People often say that the kitchen is the center of the home, and obviously lots of good things happen there. You may not think of it as a place where your kids can learn, but you’d be wrong. Teaching your kids the skill of cooking itself is, of course, worth the time it takes. But it’s more than just an important survival skill—it’s a way to learn about a whole variety of things.
Cooking is science
This might be the most obvious one. Everything that happens when you cook involves science, from toasting a piece of bread to boiling an egg. Choose simple recipes with a smaller number of steps, so you can really focus on one science lesson at a time. Here are a few that demonstrate basic science lessons (and that they won’t mind eating after you’re done):
- Pancakes: When the baking soda in pancakes is mixed with the milk, tiny carbon dioxide bubbles are released—it’s one of the reasons cakes (good ones, anyway) are fluffy. Want to show your kids how important it is? Make two batches of pancakes—one with baking soda and one without.
- Meringues: As long as we’re talking about making things fluffy, meringue cookies are easy to make, delicious, and show another kind of leavening—the kind where you physically force air bubbles into a liquid. Kids will love using the hand mixer to make the egg whites foamy, and the finished product is a crunchy, delicate treat.
- Hard-boiled Eggs: Eggs whites are full of curled-up proteins, and when you heat them, the proteins come uncurled and bond with each other. That’s how a runny egg white changes into a firm one. Try taking the boiling eggs out of the water at different times, so you can show how a yolk goes from runny, to a little firm, to just right—and even way too firm and rubbery.
Cooking is math
No matter what you make with your child, make sure you do the calculations with them. Whether it’s the fractions of measuring spoons and cups, or simply counting out the right number of eggs, putting a recipe together is a great exercise of basic math skills.
Cooking is nutrition
It can be hard for kids to understand why they can’t, for example, just eat cookies at every meal. But cooking is a chance to show them exactly what goes into the food they eat—and just as importantly, what doesn’t. As you’re cooking, try explaining what each ingredient brings to the overall finished product, and what each one does for the human body.
Cooking is culture
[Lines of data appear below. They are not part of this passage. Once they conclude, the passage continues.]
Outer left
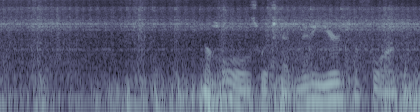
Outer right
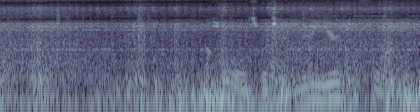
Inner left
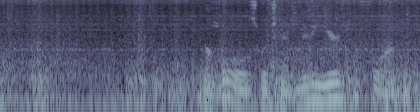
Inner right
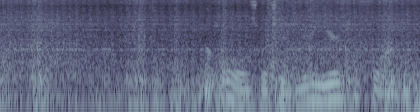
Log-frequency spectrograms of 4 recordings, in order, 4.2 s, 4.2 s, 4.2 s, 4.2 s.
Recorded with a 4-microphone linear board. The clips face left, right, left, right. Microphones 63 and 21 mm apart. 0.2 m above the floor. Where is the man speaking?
10° left (ahead or behind).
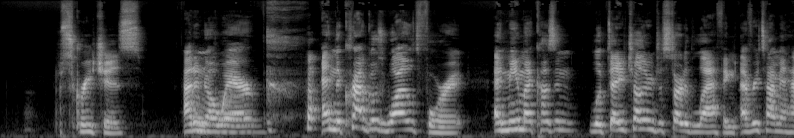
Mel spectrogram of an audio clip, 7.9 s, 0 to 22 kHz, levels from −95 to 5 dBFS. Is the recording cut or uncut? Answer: cut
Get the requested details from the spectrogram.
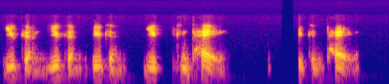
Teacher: if I were to transcribe that phonemically it would be you can together and then pay would be separate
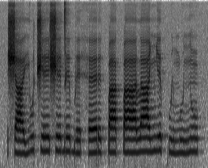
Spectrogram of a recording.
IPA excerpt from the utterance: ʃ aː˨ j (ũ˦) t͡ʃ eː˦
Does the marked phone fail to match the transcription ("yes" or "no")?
yes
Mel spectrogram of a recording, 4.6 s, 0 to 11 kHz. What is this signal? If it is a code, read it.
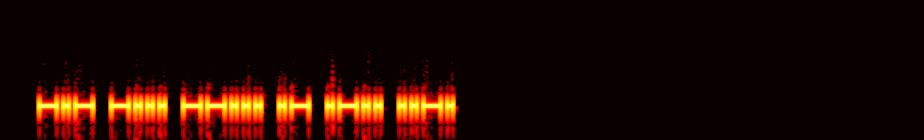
Morse code, heard as a keyed tone, about 40 wpm, 700 Hz. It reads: KB7ALF
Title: USA Call Signs - 6 Characters - Repeated 3x - 40wpm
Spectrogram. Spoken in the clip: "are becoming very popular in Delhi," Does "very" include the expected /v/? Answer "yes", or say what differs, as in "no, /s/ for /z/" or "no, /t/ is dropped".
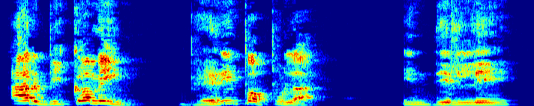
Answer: no, /b/ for /v/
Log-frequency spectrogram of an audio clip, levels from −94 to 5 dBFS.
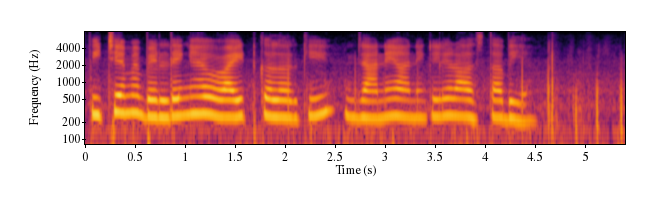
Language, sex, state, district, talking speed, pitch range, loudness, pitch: Hindi, female, Chhattisgarh, Raipur, 155 wpm, 240-265 Hz, -15 LUFS, 250 Hz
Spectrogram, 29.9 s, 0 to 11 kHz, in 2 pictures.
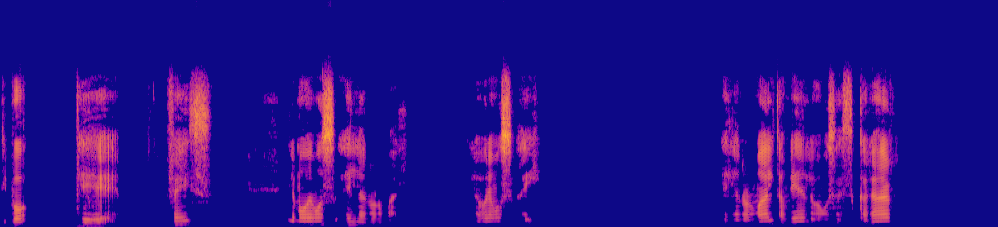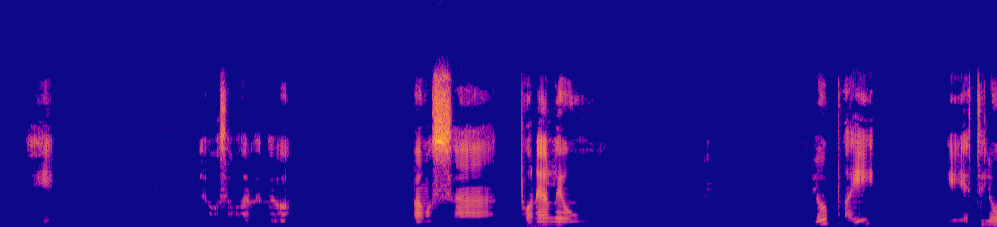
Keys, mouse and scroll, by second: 2.6 KP_1, 4.8 click, 12.3 click, 13.8 click, 18.2 click, 19.3 click, 26.9 click, 27.7 click.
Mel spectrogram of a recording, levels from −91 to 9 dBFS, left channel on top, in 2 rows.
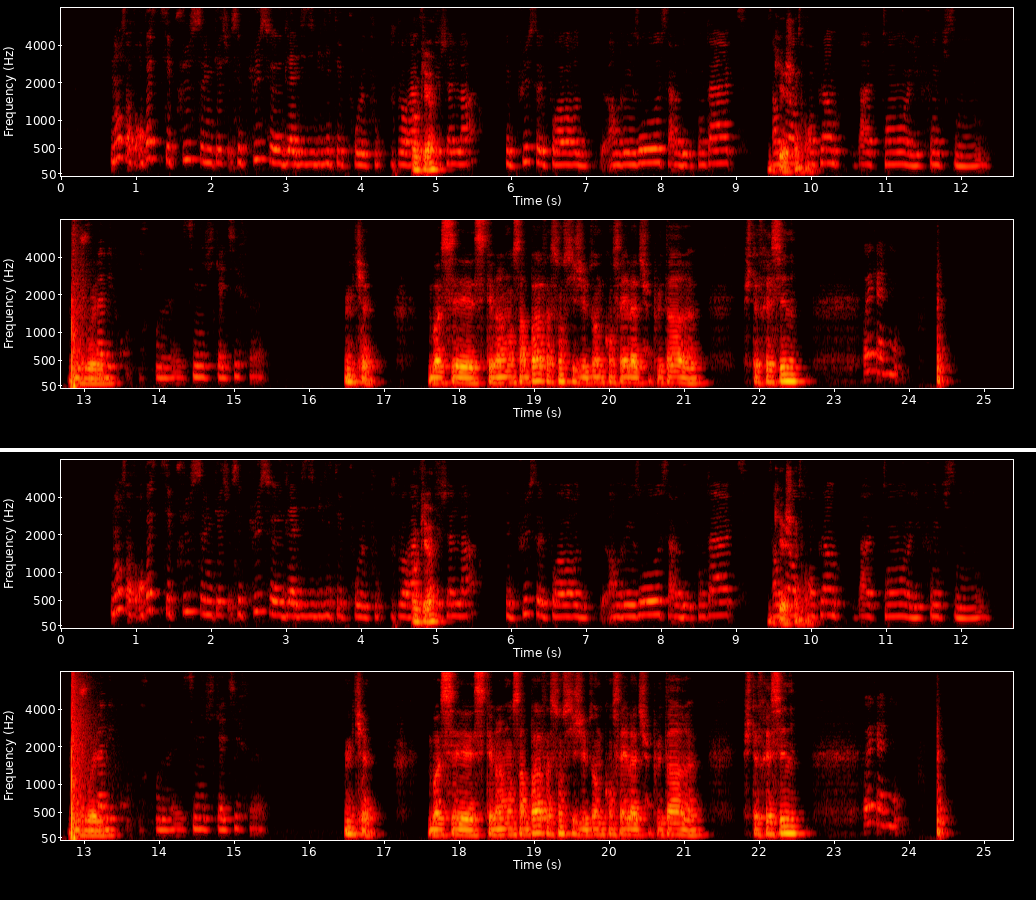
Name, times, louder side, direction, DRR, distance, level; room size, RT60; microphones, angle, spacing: voice 1, 0.7-5.4 5.9-8.9 9.5-10.3 10.6-12.4 13.0-13.4 14.0-15.4 16.7-16.8 23.4-23.9, equal, 25° left, 0.5 m, -48 dB
voice 2, 4.7-5.0 9.6-9.9 12.8-13.3 16.5-16.8 17.6-21.2 21.8-22.5, left 1 dB, 50° right, 1.2 m, -34 dB
sound 1, 12.7-13.9 17.8-17.9, right 4 dB, 80° right, 0.3 m, -39 dB
2.5 x 2.2 x 2.7 m
head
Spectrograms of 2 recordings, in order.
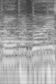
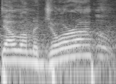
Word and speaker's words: DellaMaggiora: And we will now have Delmoria speak. Hello, Gr. Thank you for having me. My name is Dela Majora and I'm sorry, I mispronounced your name.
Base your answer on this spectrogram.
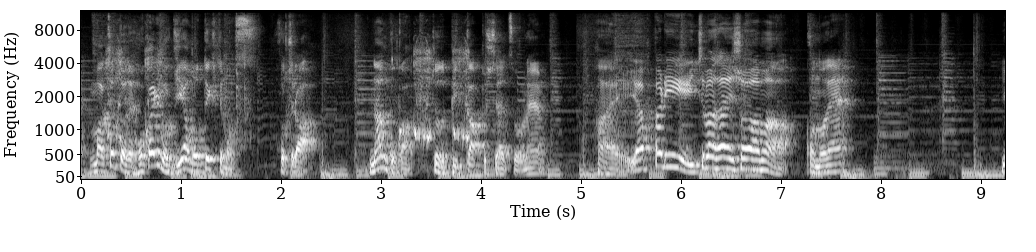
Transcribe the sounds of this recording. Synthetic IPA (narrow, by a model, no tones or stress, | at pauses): maːt͡ɕo̞t̪ːo̞ne̞ɦo̞kaɲimo̞ɡʲijamo̞t̪ːekʲit̪e̞masɨ̥ | ko̞t͡ɕiɾa̰nãŋko̞ka̰t͡ɕo̞t̪ːo̞pʲikːɯ̟apːɯ̟ɕi̥t̪ajat͡sɨo̞ne̞haḭjʔapːaɾʲiːt͡ɕibãɰ̃saiɕo̞βamaːko̞nːo̞ne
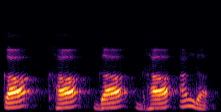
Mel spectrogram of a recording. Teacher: क वर्ग का जो उच्चारण होता है वो कंठ से हो रहा है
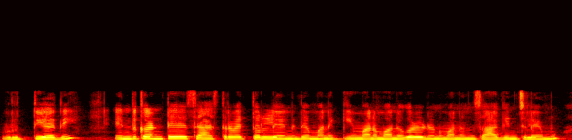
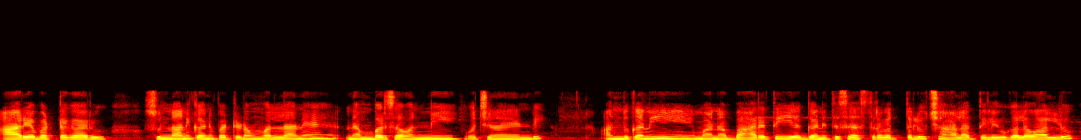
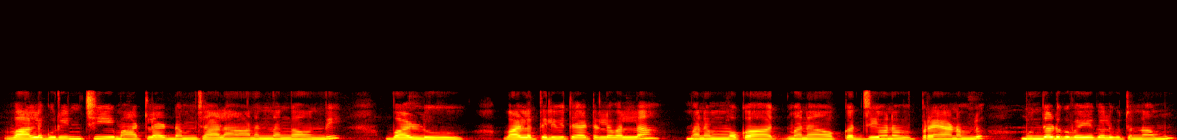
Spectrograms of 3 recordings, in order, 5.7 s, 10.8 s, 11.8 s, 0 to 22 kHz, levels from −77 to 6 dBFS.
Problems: constant background noise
The best way to experience the culture of another part of the world is to go there—but cooking something from that area is the next best thing. Choose a dish from China or Brazil, or anywhere else that interests you, and make cooking it an adventure. Go to the store together if you need any exotic ingredients, read about the history of the place the recipe comes from, and last of all, eat the delicious food.
Cooking is patience
It’s no secret that kids sometimes have trouble waiting for things. But cooking simply won’t be rushed. Whatever recipe you choose, it will take as long as it takes. Making a recipe together is great opportunity to teach your kids that waiting is just part of life—and that there’s often a reward at the end.
Cooking is confidence
Of all the things your child can learn from cooking, maybe the most important is confidence. If you offer guidance more than instructions, you might find that feeling a sense of ownership of the process helps your child’s self-esteem and determination. after all, encouraging that is the name of the parenting game.
Send us some pics of you and your child(ren) cooking in the kitchen at firstname.lastname@example.org.